## Try it
All of the data must be output exactly, with every picture left out.

[Collected data entries]

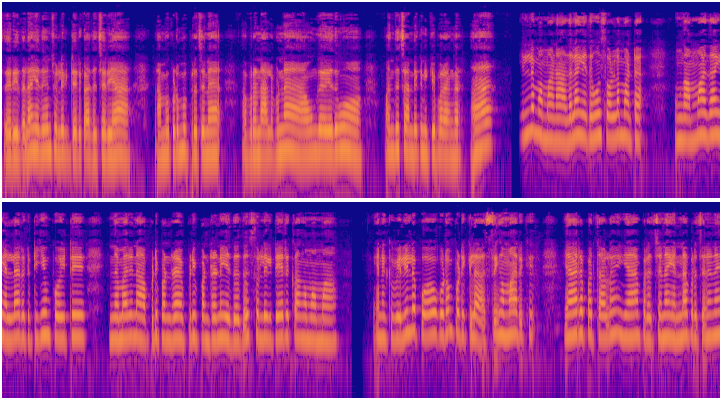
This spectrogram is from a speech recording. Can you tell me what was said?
சரி இதெல்லாம் எதுவும் சொல்லிக்கிட்டு இருக்காது சரியா? நம்ம குடும்ப பிரச்சனை. அப்புறம் நாலு பண்ண அவங்க எதுவும் வந்து சண்டைக்கு நிற்க போறாங்க. ஆ? இல்லை மாமா நான் அதெல்லாம் எதுவும் சொல்ல மாட்டேன். உங்கள் அம்மா தான் எல்லாருக்கிட்டேயும் போயிட்டு இந்த மாதிரி நான் அப்படி பண்ணுறேன் இப்படி பண்ணுறேன்னு ஏதோ சொல்லிக்கிட்டே இருக்காங்க மாமா. எனக்கு வெளியில் போக கூட பிடிக்கல. அசிங்கமாக இருக்குது யாரை பார்த்தாலும் ஏன் பிரச்சனை? என்ன பிரச்சனைன்னு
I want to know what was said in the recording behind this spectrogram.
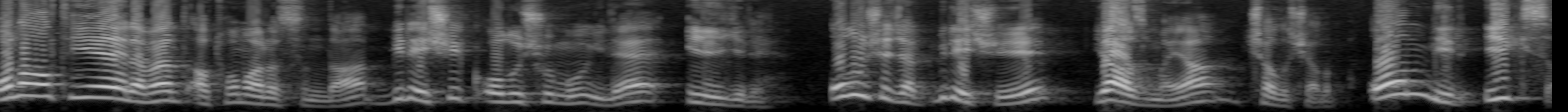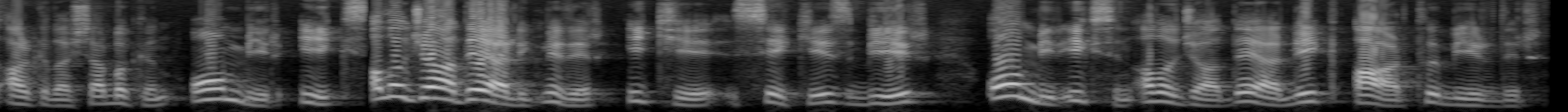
16y element atom arasında bileşik oluşumu ile ilgili. Oluşacak bileşiği yazmaya çalışalım. 11x arkadaşlar bakın 11x alacağı değerlik nedir? 2, 8, 1. 11x'in alacağı değerlik artı 1'dir.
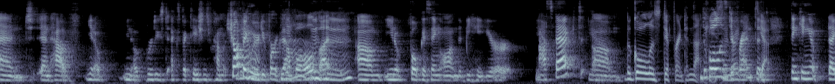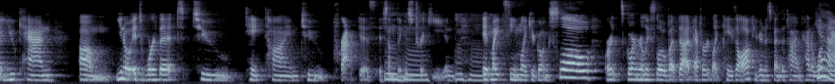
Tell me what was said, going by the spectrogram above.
And and have you know you know reduced expectations for how much shopping we would do, for example. Yeah. But Mhm. um, you know focusing on the behavior aspect. Yeah. Um, the goal is different in that the case, goal is right? different and Yeah. thinking of- that you can um, you know it's worth it to take time to practice if something is Mhm. tricky and Mhm. it might seem like you're going slow or it's going really slow but that effort like pays off you're going to spend the time kind of one way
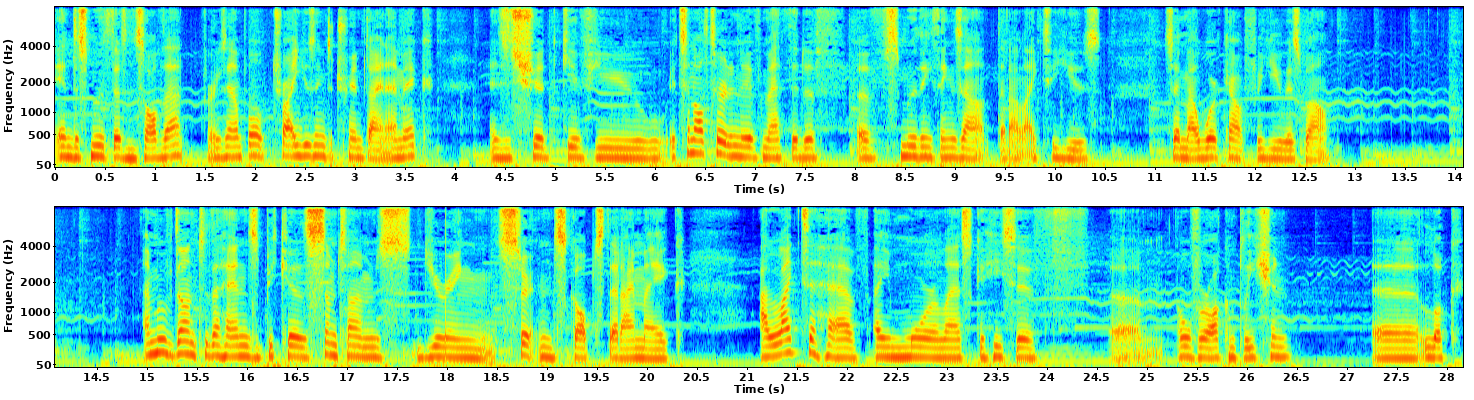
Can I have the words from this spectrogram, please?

## Answer to the problem
This spectrogram is from a speech recording. Can you tell me what was said?
சரி இதெல்லாம் எதுவும் சொல்லிக்கிட்டு இருக்காது சரியா? நம்ம குடும்ப பிரச்சனை. அப்புறம் நாலு பண்ண அவங்க எதுவும் வந்து சண்டைக்கு நிற்க போறாங்க. ஆ? இல்லை மாமா நான் அதெல்லாம் எதுவும் சொல்ல மாட்டேன். உங்கள் அம்மா தான் எல்லாருக்கிட்டேயும் போயிட்டு இந்த மாதிரி நான் அப்படி பண்ணுறேன் இப்படி பண்ணுறேன்னு ஏதோ சொல்லிக்கிட்டே இருக்காங்க மாமா. எனக்கு வெளியில் போக கூட பிடிக்கல. அசிங்கமாக இருக்குது யாரை பார்த்தாலும் ஏன் பிரச்சனை? என்ன பிரச்சனைன்னு
I want to know what was said in the recording behind this spectrogram.
16y element atom arasında bileşik oluşumu ile ilgili. Oluşacak bileşiği yazmaya çalışalım. 11x arkadaşlar bakın 11x alacağı değerlik nedir? 2, 8, 1. 11x'in alacağı değerlik artı 1'dir.
Tell me what was said, going by the spectrogram above.
And and have you know you know reduced expectations for how much shopping we would do, for example. Yeah. But Mhm. um, you know focusing on the behavior aspect. Yeah. Um, the goal is different in that the case, goal is right? different and Yeah. thinking of- that you can um, you know it's worth it to take time to practice if something is Mhm. tricky and Mhm. it might seem like you're going slow or it's going really slow but that effort like pays off you're going to spend the time kind of one way
Can I have the words from this spectrogram, please?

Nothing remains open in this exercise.